In the Wake of the Jomon:
Stone Age Mariners and a Voyage Across the Pacific

Published by International Marine/McGraw Hill

In 1999 and 2000, adventurer Jon Turk and partners sailed a small trimaran and paddled a sea kayak from Japan to Alaska. Paddler Magazine called this voyage: One of the 10 All-Time Greatest Sea Kayak Expeditions. In the Wake of the Jomon tells the story of the modern expedition and looks backward  at Stone Age mariners who paddled these waters over 10,000 years ago. The book asks, “Why did people with primitive stone tools leave their homes in the lush temperate bamboo forests, with salmon in the rivers and deer in the forests to paddle into the frozen Arctic during the Ice Age? Jon argues that to understand our ancestors, we must appreciate their spirituality as well as their pragmatism.  In the Wake of the Jomon combines a modern adventure with an anthropological quest into Stone Age migration, skeletal remains, archaeological mysteries, and the eternal urge to explore.

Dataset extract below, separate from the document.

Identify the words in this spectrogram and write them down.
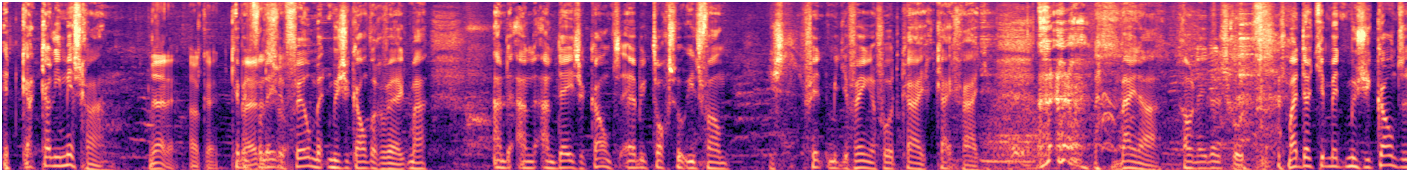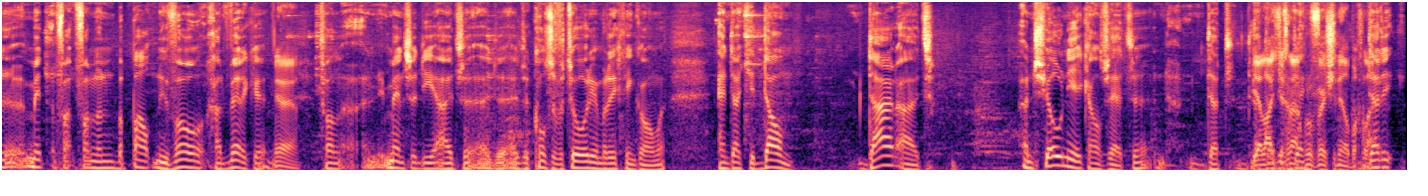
het, kan niet misgaan. Nee, nee, oké. Ik heb in het verleden veel met muzikanten gewerkt, maar aan, de, aan, aan deze kant heb ik toch zoiets van. Je vindt met je vinger voor het krijggaatje. Bijna. Oh nee, dat is goed. Maar dat je met muzikanten met, van, van een bepaald niveau gaat werken. Ja. Van eh, mensen die uit eh, de, de conservatoriumrichting komen. En dat je dan daaruit een show neer kan zetten. Dat, Je laat dat je graag denk- professioneel dat begeleiden. ik,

The central theme, and even the title of the book, are based on the premise that Jomon migrants were among the first human settlers to the Western Hemisphere.  Well..... Since the book was published, anthropological studies have gone back and forth, supporting my claim, refuting it, and now returning to some level of support.  That's science.  Does this dialogue make In the Wake of the Jomon obsolete and irrelevant?  I think not.  If you read the book to explore the question, "How did people cross harsh lands to enter into the unknown, and Why?" rather than "Who crossed harsh lands?" the message remains valid and timeless.


Professional Praise

Bureaucrats, faithful companions, grizzlies, ice, and unforgiving northern seas: In the Wake of the Jomon has them all. Turk sailing and paddling trip from Japan to Alaska is a modern-day Kon-Tiki expedition that paints a fascinating portrait of life along Siberian shores. Anyone interested in prehistoric voyages should read this tale of extremely tough adventure in icy waters.
— Brian Fagan, Professor emeritus at UCSB and author of numerous popular anthropology books
Jon Turk is one of today’s boldest, most inquisitive, and most articulate adventurers. His journey by small boat across the North Pacific in the wake of ancient Jomon hunters will make you rethink how humans first populated the Americas and give an understanding of what compelled them – and him – to strike off on so audacious a quest.
— Peter Stark, Author and Correspondent for OUTSIDE MAGAZINE

First Paragraph

"My kayak slid gently off a wave and settled into an eerie calm, sheltered by mesmerizing gray-green walls of water.  A part of me relaxed, even though I knew that this moment of peace was ephemeral.  To windward, the next wave reared higher and steeper than its neighbors.  The wave loomed, then overreached itself and hung above my head.  An instant later, cascading droplets leaped over the precipice and exploded into a growing line of white."


Stone Age Mariners

The Anthropology

"For the past several years, I had been obsessed with two questions: How had Stone Age mariners crossed this northern ocean, and why? The quest had consumed me, but the answers had proved elusive—as I had always known they would—flickering over the next wave top and whispering behind the next headland but always receding, just beyond reach. At night, asleep in ancient campsites, I chased phantoms through dreams, struggling to interpret signs and images. The answers I sought were out there, hidden in the shadows beyond ocean swell or firelight, if only I could see them."


On the open ocean.

On the open ocean.

The Adventure

"A wave reared above me, and I let out the sheet and surfed down its face. I’ve surfed deep-water waves before, but this wave was steeper and faster than anything I had ever experienced. The foam formed behind me and cascaded closer. The boat accelerated, and I cranked the rudder hard to hit the trough obliquely. Despite my efforts, the bow dug in and stalled just as breaking foam slammed into my stern. The boat balanced on its nose, and I lurched forward until I was standing on the rudder pedals. From this perspective, the gray ocean beneath looked dark and shiny; then it churned white. For a harrowing moment, I thought that the WindRider would cartwheel—but it flopped back down, right side up."